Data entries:

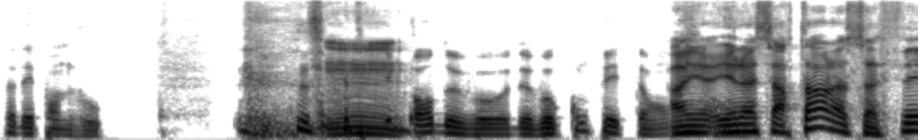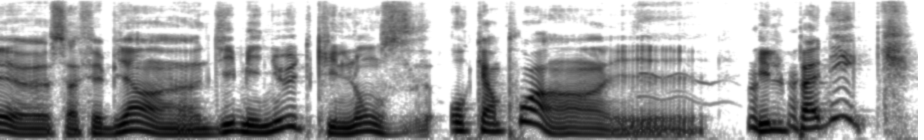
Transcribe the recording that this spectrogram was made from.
ça dépend de vous. ça Mm. dépend de vos, de vos compétences. Ah, Il y, y en a certains, là, ça fait, euh, ça fait bien euh, 10 minutes qu'ils n'ont aucun point. hein, et- Ils paniquent.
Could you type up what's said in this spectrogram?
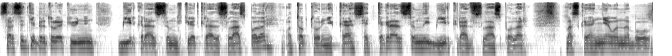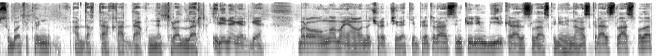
сарсын температура түйінін 1 градус тымны 4 градус лас болар, отоп вторникка 7 градус тымны 1 градус лас болар. Москваня оны бұл суббота күн ардақта қарда күнне туралар. Илинегерге бұрауыңа маяңа оны чырып чыга. Температурасын түйінін 1 градус лас күнін 9 градус лас болар.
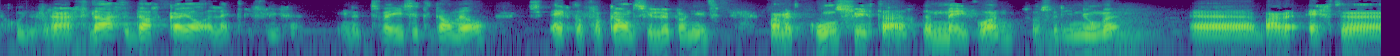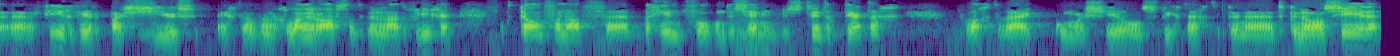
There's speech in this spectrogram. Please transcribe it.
goede vraag. Vandaag de dag kan je al elektrisch vliegen. In het 2 zitten dan wel. Dus echt op vakantie lukt nog niet. Maar met ons vliegtuig, de Mave One, zoals we die noemen, uh, waar we echt uh, 44 passagiers echt over een langere afstand kunnen laten vliegen. Dat kan vanaf begin volgend decennium. Dus 2030 verwachten wij commercieel ons vliegtuig te kunnen, te kunnen lanceren.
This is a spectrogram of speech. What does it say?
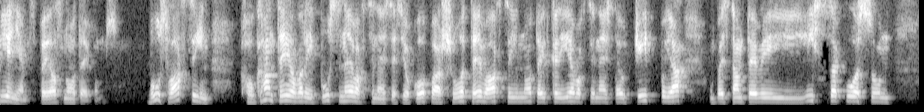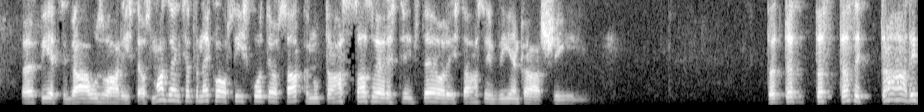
pieņemt spēles noteikumus? Būs vakcīna, kaut gan te jau arī pusi nevakcinēsies, jo kopā ar šo te vakcīnu noteikti, ka ievakcinēs tev čipu, ja, un pēc tam tevi izsakos un 5G e, uzvārīs tev smadzenes, ja tu neklausīs, ko tev saka. Nu, tās sazvērestības teorijas, tās ir vienkārši Tad, tad, tas, tas ir tādi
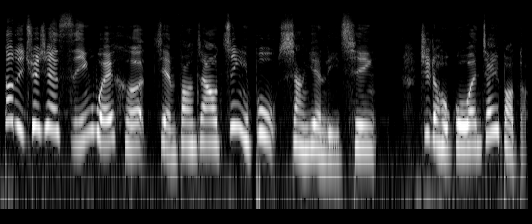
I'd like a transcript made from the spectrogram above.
到底确切死因为何？检方将要进一步相验厘清。记者侯国文加以报道。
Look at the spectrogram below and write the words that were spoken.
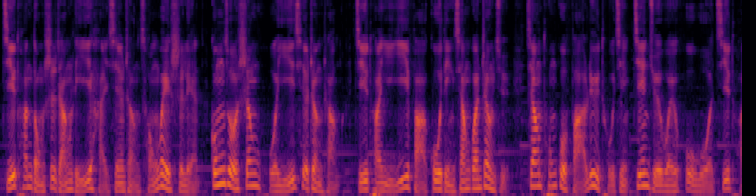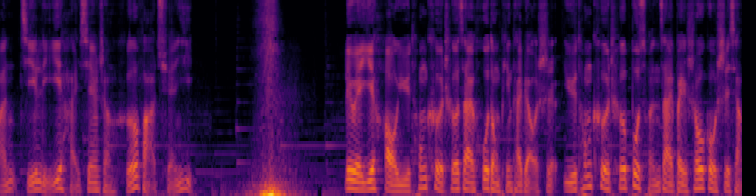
集团董事长李一海先生从未失联，工作生活一切正常。集团已依法固定相关证据，将通过法律途径坚决维护我集团及李一海先生合法权益。六月一号，宇通客车在互动平台表示，宇通客车不存在被收购事项。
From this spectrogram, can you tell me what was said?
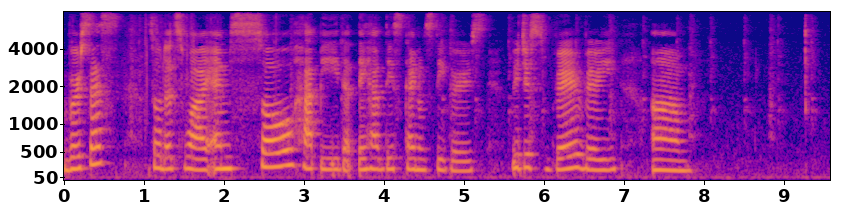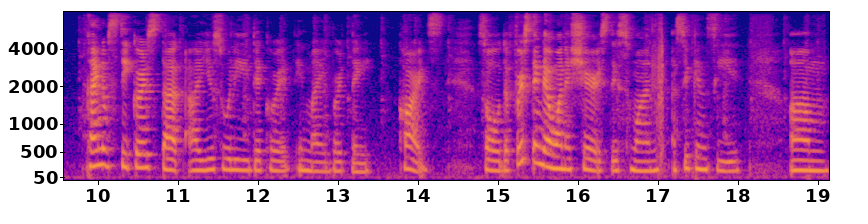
verses so that's why I'm so happy that they have this kind of stickers which is very very um, kind of stickers that I usually decorate in my birthday cards. So the first thing that I want to share is this one. As you can see um,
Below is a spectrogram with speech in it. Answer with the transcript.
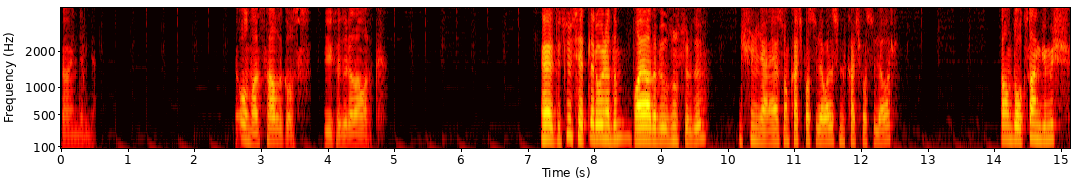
Daha indim ya. Olmadı sağlık olsun. Büyük ödül alamadık. Evet bütün setleri oynadım. Bayağı da bir uzun sürdü. Düşün yani en son kaç fasulye vardı şimdi kaç fasulye var. Tam 90 gümüş.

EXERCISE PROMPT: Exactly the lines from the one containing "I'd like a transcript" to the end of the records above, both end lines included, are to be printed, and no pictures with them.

ANSWER SECTION:
I'd like a transcript made from the spectrogram above.
到底确切死因为何？检方将要进一步相验厘清。记者侯国文加以报道。
Look at the spectrogram below and write the words that were spoken.
集团董事长李一海先生从未失联，工作生活一切正常。集团已依法固定相关证据，将通过法律途径坚决维护我集团及李一海先生合法权益。六月一号，宇通客车在互动平台表示，宇通客车不存在被收购事项。
From this spectrogram, can you tell me what was said?
verses so that's why I'm so happy that they have this kind of stickers which is very very um, kind of stickers that I usually decorate in my birthday cards. So the first thing that I want to share is this one. As you can see um,
Below is a spectrogram with speech in it. Answer with the transcript.
Daha indim ya. Olmadı sağlık olsun. Büyük ödül alamadık. Evet bütün setleri oynadım. Bayağı da bir uzun sürdü. Düşün yani en son kaç fasulye vardı şimdi kaç fasulye var. Tam 90 gümüş.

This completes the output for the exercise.